# [What the task asks]
Would you return every entry below exactly as written, without its images?

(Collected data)
═══
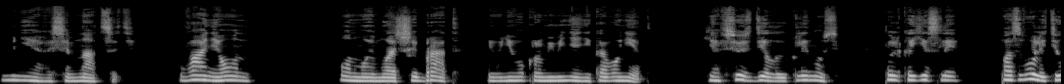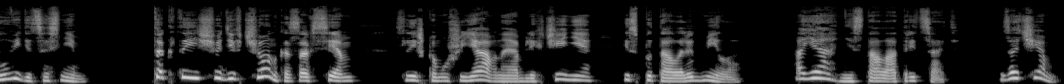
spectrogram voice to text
Мне восемнадцать. Ваня, он... Он мой младший брат, и у него кроме меня никого нет. Я все сделаю, клянусь, только если позволите увидеться с ним. Так ты еще девчонка совсем. Слишком уж явное облегчение испытала Людмила. А я не стала отрицать. Зачем?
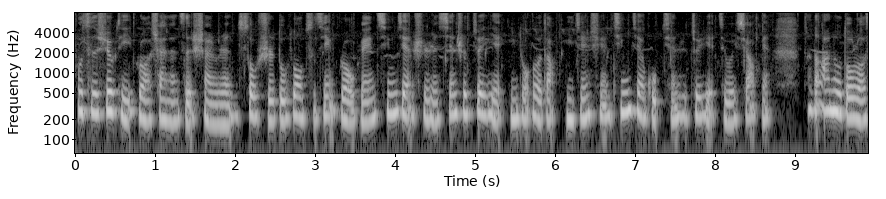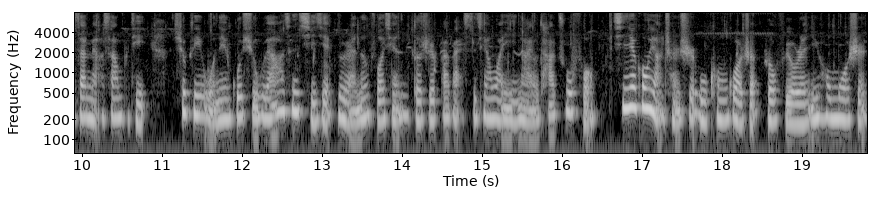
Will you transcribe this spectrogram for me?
复次，须菩提，若善男子、善人受持读诵此经，若为人轻见，是人先是罪业，引动恶道，以见先轻见故，先是罪业即为消灭。得阿耨多罗三藐三菩提。须菩提，我念过去无量阿僧祇劫，有然能佛前得知八百四千万亿那由他诸佛，悉皆供养成事，无空过者。若复有人以后末世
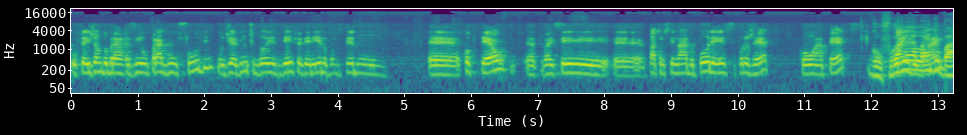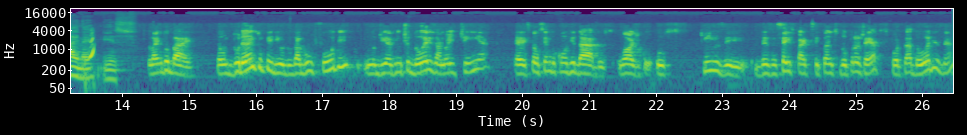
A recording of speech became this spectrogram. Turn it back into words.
o feijão do Brasil para a Food. No dia 22 de fevereiro, vamos ter um é, coquetel é, que vai ser é, patrocinado por esse projeto com a Apex. Gulf Food lá é Dubai, lá em Dubai, né? Isso. Lá em Dubai. Então, durante o período da Gulf Food, no dia 22, à noitinha, é, estão sendo convidados, lógico, os 15, 16 participantes do projeto, exportadores, né?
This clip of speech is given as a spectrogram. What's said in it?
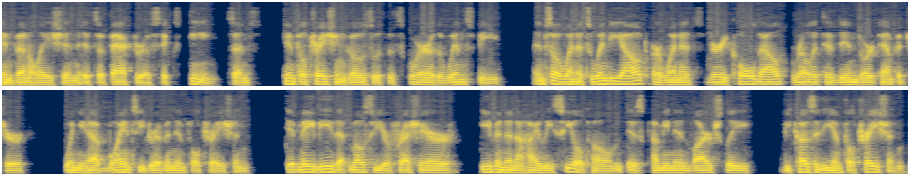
in ventilation. It's a factor of 16 since infiltration goes with the square of the wind speed. And so when it's windy out or when it's very cold out relative to indoor temperature, when you have buoyancy driven infiltration, it may be that most of your fresh air, even in a highly sealed home, is coming in largely because of the infiltration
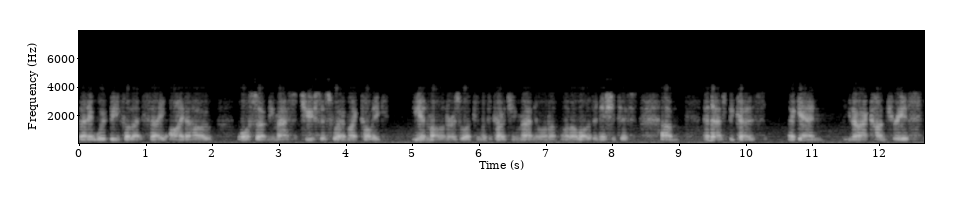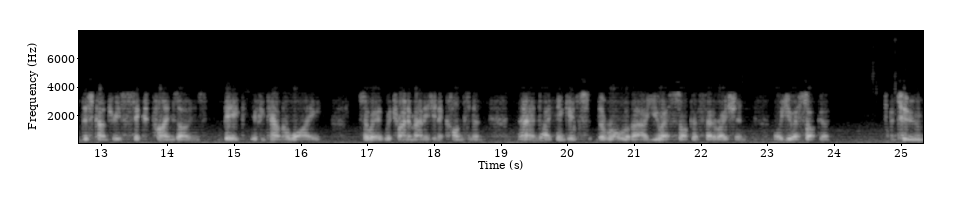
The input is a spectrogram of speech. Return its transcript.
than it would be for, let's say, Idaho or certainly Massachusetts, where my colleague Ian Mulliner is working with the coaching manual on a, on a lot of initiatives. Um, and that's because, again, you know, our country is this country is six time zones big if you count Hawaii. So we're, we're trying to manage in a continent, and I think it's the role of our U.S. Soccer Federation or U.S. Soccer to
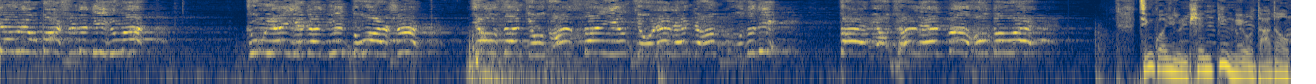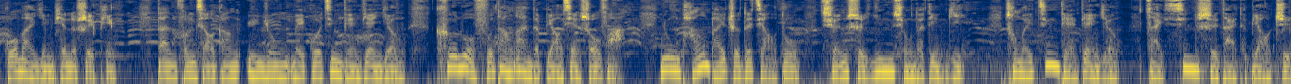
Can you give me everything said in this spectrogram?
幺六八师的弟兄们，中原野战军东二师。幺三九团三营九连连长谷子地代表全连问候各位。尽管影片并没有达到国外影片的水平，但冯小刚运用美国经典电影《科洛弗档案》的表现手法，用旁白者的角度诠释英雄的定义，成为经典电影在新时代的标志。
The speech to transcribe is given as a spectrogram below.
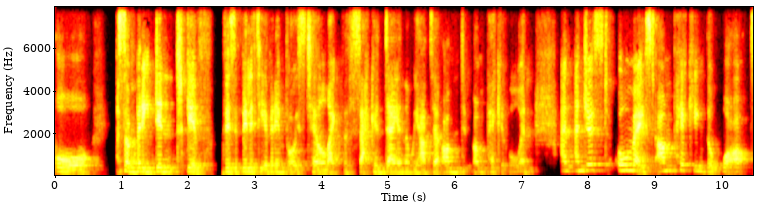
Or somebody didn't give visibility of an invoice till like the second day and then we had to un- unpick it all and and and just almost unpicking the what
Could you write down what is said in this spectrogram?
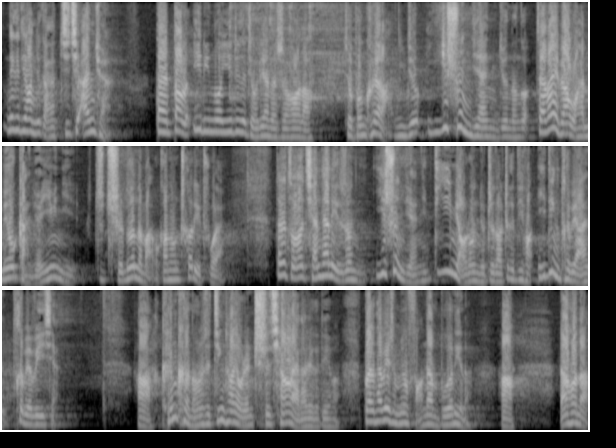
那个地方你就感觉极其安全。但是到了伊利诺伊这个酒店的时候呢，就崩溃了。你就一瞬间，你就能够在外边我还没有感觉，因为你是迟钝的嘛。我刚从车里出来，但是走到前台里的时候，你一瞬间，你第一秒钟你就知道这个地方一定特别安、特别危险，啊，很可能是经常有人持枪来到这个地方，不然他为什么用防弹玻璃呢？啊，然后呢，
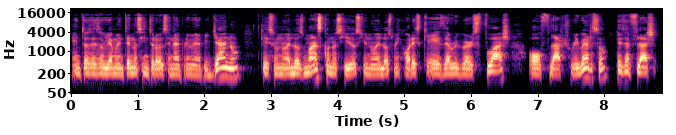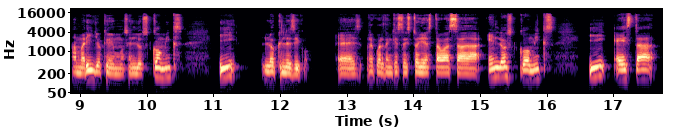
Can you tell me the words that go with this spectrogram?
Entonces obviamente nos introducen al primer villano, que es uno de los más conocidos y uno de los mejores que es The Reverse Flash o Flash Reverso, que es el Flash amarillo que vemos en los cómics. Y lo que les digo, es, recuerden que esta historia está basada en los cómics y esta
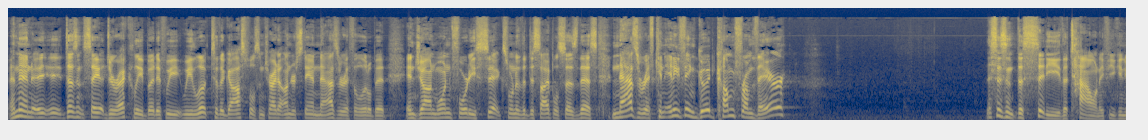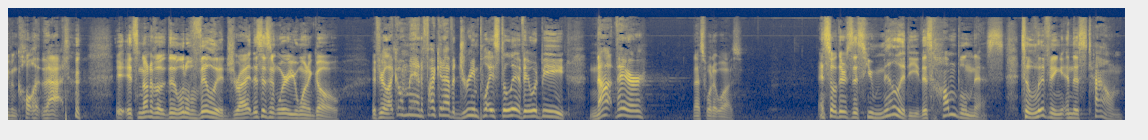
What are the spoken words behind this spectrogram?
And then it doesn't say it directly, but if we, we look to the Gospels and try to understand Nazareth a little bit, in John 1.46, one of the disciples says this, Nazareth, can anything good come from there? This isn't the city, the town, if you can even call it that. it's none of the, the little village, right? This isn't where you want to go. If you're like, oh man, if I could have a dream place to live, it would be not there. That's what it was. And so there's this humility, this humbleness to living in this town.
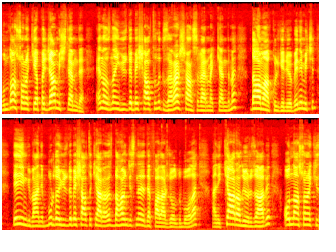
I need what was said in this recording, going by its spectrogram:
bundan sonraki yapacağım işlemde en azından %5-6'lık zarar şansı vermek kendime daha makul geliyor benim için. Dediğim gibi hani burada %5-6 kar alırız. Daha öncesinde de defalarca oldu bu olay. Hani kar alıyoruz abi. Ondan sonraki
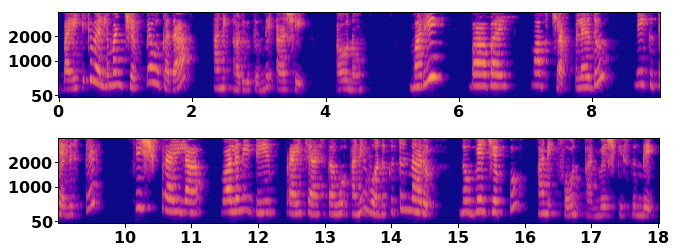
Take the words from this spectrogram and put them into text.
బయటికి వెళ్ళమని చెప్పావు కదా అని అడుగుతుంది ఆషి. అవును. మరి బాబాయ్ మాకు చెప్పలేదు. నీకు తెలిస్తే ఫిష్ ఫ్రైలా? వాళ్ళని డీప్ ఫ్రై చేస్తావు అని వణుకుతున్నారు. నువ్వే చెప్పు అని ఫోన్ అన్వేషిస్తుంది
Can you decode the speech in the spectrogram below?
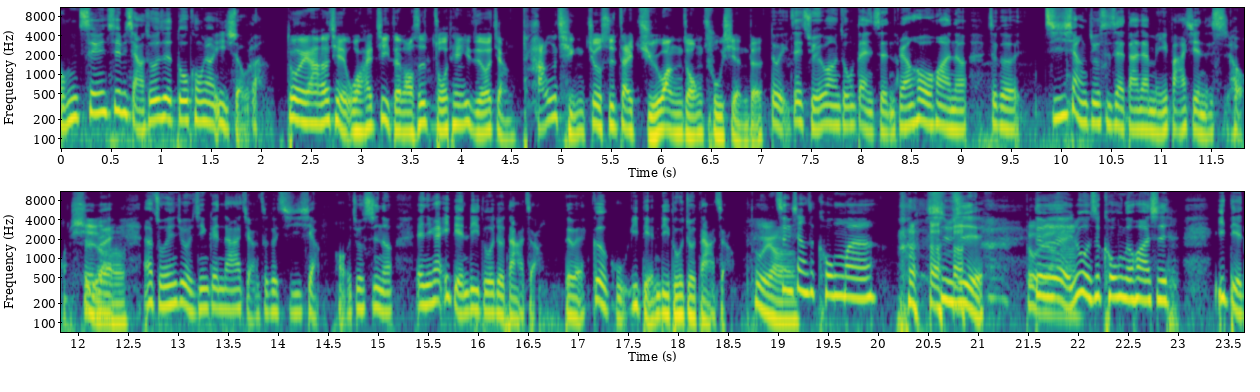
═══
# [Finished exercise]
spectrogram voice to text
Мне восемнадцать. Ваня, он... Он мой младший брат, и у него кроме меня никого нет. Я все сделаю, клянусь, только если позволите увидеться с ним. Так ты еще девчонка совсем. Слишком уж явное облегчение испытала Людмила. А я не стала отрицать. Зачем?
Will you transcribe this spectrogram for me?
复次，须菩提，若善男子、善人受持读诵此经，若为人轻见，是人先是罪业，引动恶道，以见先轻见故，先是罪业即为消灭。得阿耨多罗三藐三菩提。须菩提，我念过去无量阿僧祇劫，有然能佛前得知八百四千万亿那由他诸佛，悉皆供养成事，无空过者。若复有人以后末世
A recording of speech became this spectrogram. Turn it back into words.
o feijão do Brasil para a Food. No dia 22 de fevereiro, vamos ter um é, coquetel é, que vai ser é, patrocinado por esse projeto com a Apex. Gulf Food lá é Dubai, lá em Dubai, né? Isso. Lá em Dubai. Então, durante o período da Gulf Food, no dia 22, à noitinha, é, estão sendo convidados, lógico, os 15, 16 participantes do projeto, exportadores, né?
This clip of speech is given as a spectrogram. What's said in it?
in ventilation. It's a factor of 16 since infiltration goes with the square of the wind speed. And so when it's windy out or when it's very cold out relative to indoor temperature, when you have buoyancy driven infiltration, it may be that most of your fresh air, even in a highly sealed home, is coming in largely because of the infiltration
The input is a spectrogram of speech. Return its transcript.
than it would be for, let's say, Idaho or certainly Massachusetts, where my colleague Ian Mulliner is working with the coaching manual on a, on a lot of initiatives. Um, and that's because, again, you know, our country is this country is six time zones big if you count Hawaii. So we're, we're trying to manage in a continent, and I think it's the role of our U.S. Soccer Federation or U.S. Soccer to
Can you give me everything said in this spectrogram?
幺六八师的弟兄们，中原野战军东二师。幺三九团三营九连连长谷子地代表全连问候各位。尽管影片并没有达到国外影片的水平，但冯小刚运用美国经典电影《科洛弗档案》的表现手法，用旁白者的角度诠释英雄的定义，成为经典电影在新时代的标志。
The speech to transcribe is given as a spectrogram below.
Or somebody didn't give visibility of an invoice till like the second day and then we had to un- unpick it all and and and just almost unpicking the what
Could you write down what is said in this spectrogram?
那个地方你就感觉极其安全。但是到了伊利诺伊这个酒店的时候呢，就崩溃了。你就一瞬间，你就能够在外边我还没有感觉，因为你是迟钝的嘛。我刚从车里出来，但是走到前台里的时候，你一瞬间，你第一秒钟你就知道这个地方一定特别安、特别危险，啊，很可能是经常有人持枪来到这个地方，不然他为什么用防弹玻璃呢？啊，然后呢，
Can you tell me the words that go with this spectrogram?
Entonces obviamente nos introducen al primer villano, que es uno de los más conocidos y uno de los mejores que es The Reverse Flash o Flash Reverso, que es el Flash amarillo que vemos en los cómics. Y lo que les digo, es, recuerden que esta historia está basada en los cómics y esta
What are the spoken words behind this spectrogram?
And then it doesn't say it directly, but if we, we look to the Gospels and try to understand Nazareth a little bit, in John 1.46, one of the disciples says this, Nazareth, can anything good come from there? This isn't the city, the town, if you can even call it that. it's none of the, the little village, right? This isn't where you want to go. If you're like, oh man, if I could have a dream place to live, it would be not there. That's what it was. And so there's this humility, this humbleness to living in this town.
I need what was said in this recording, going by its spectrogram:
bundan sonraki yapacağım işlemde en azından %5-6'lık zarar şansı vermek kendime daha makul geliyor benim için. Dediğim gibi hani burada %5-6 kar alırız. Daha öncesinde de defalarca oldu bu olay. Hani kar alıyoruz abi. Ondan sonraki
Take the words from this spectrogram and put them into text.
బయటికి వెళ్ళమని చెప్పావు కదా అని అడుగుతుంది ఆషి. అవును. మరి బాబాయ్ మాకు చెప్పలేదు. నీకు తెలిస్తే ఫిష్ ఫ్రైలా? వాళ్ళని డీప్ ఫ్రై చేస్తావు అని వణుకుతున్నారు. నువ్వే చెప్పు అని ఫోన్ అన్వేషిస్తుంది
Can you decode the speech in the spectrogram below?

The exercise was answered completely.